Thank you Cheryl for your profound questions.
I am a big believer in staying in role. So while I have been looking into having one or more trauma therapists work with me directly in some kind of co-mediation or other approach, I don’t think I would urge clients to chose a particular type of therapy that I myself approve of unless they were interested on their own in this approach — or possibly I had advertised it in advance as part of my practice.
In this case, the client already had a therapist. I recall a client I did suggest trauma work to; she was very sophisticated but very traumatized and it turned out she also had her own therapist. I could see that trying to add another therapist to the mix with a different approach could undermine her therapy. I didn’t like that idea…
I don’t have fixed rules about what to say or not say. But I don’t think anything that could be construed as pushing my own views would be appropriate in mediation. And I don’t think broad categories are too helpful, often, in dealing with problems. Yet, there can be times when information about trauma might be welcome or useful. Everything depends upon the relationship, as you know so well from your own work. Respect is the key. The magic key which opens doors.
Thanks again dear Cheryl.
February 26, 2018 @ 7:40 am
Thanls for the Blog, Elisabeth. This approach is a modification of the great shift in consciousness that is taking place in the world today. We are discovering and exploring “who we are”–in the inside. When I know I am not my name, not my body, not my mind, not my emotions, not my thoughts, etc. then we can get down to seeing we’re Consciousness. or Awareness, and can detach from pain and trauma, etc. It helps to experience this when we know consciousness is not sourced in the mind/body, but the mind/body is sourced in Consciousness–which we are!!!
February 26, 2018 @ 10:26 am
Thanks so much for your reply Stu. Wonderful to see you here! Yes, we are so much more than who we think we are… although sometimes the process of unraveling the layers of identity is necessary and difficult it is worthwhile and even, in a sense, our “job” to do it…
February 25, 2018 @ 5:37 am

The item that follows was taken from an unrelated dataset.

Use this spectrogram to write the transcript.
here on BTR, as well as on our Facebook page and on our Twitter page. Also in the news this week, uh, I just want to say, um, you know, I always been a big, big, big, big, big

Thank you so much for this blog. I agree that hatred (and litigation) is a painful strategy to deal with the aftermath of a traumatic relationship and that leaving the relationship is a good first step. I also agree that healing the childhood wounding brings much inner resolution and lessens the hurt of the current- time betrayal. I would add a last step for myself, which is owning my part in the current relationship breakdown. When I accept my own humanness and culpability (even if I felt victimized), I am less likely to “cast stones” and true forgiveness for myself and other arises in the form of Grace. Having a mediator, mentor, or growth group witness with compassion the “owning” when its not possible to repair with the other can be a really supportive part of the healing process. I agree that litigation should be used sparingly, perhaps only to keep a repeat offender causing more harm to others, not for vengeance.
I look forward to more of this kind of blog! Much healing is happening here since our last conversation!

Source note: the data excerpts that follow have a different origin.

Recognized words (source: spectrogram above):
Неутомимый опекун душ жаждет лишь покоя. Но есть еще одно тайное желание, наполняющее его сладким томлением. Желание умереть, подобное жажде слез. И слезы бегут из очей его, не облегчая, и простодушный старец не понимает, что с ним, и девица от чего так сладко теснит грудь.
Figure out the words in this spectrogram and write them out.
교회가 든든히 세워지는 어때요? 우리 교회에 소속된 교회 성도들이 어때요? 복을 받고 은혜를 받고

February 25, 2018 @ 8:50 am
Wonderful points Peggy. As you say, our communities or a mediator or mentor can play an essential role in healing trauma. Through positive “social engagement” our nervous systems heal.
Alas, this is why when one does not have a community, or leaves a community, it makes the trauma so much more difficult as one is on one’s own. This is one of the difficult parts of leaving groups.

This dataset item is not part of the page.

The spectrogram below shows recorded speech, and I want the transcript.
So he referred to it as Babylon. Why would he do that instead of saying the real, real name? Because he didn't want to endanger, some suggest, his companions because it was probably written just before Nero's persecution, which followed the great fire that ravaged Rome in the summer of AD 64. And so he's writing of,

Owning one’s own part in the breakdown is also very deep work. Perhaps not all can do it, but for those who do they area more likely to find the past will not repeat. This is such important work.
Although I do not know, I like to think blessings may be a part of it too.
I look forward to speaking again too…
February 25, 2018 @ 12:06 am
Thank-you Elizabeth. Very informative
February 25, 2018 @ 8:51 am
Thank you so much Elyze. It means a lot to me when people respond to the posts. E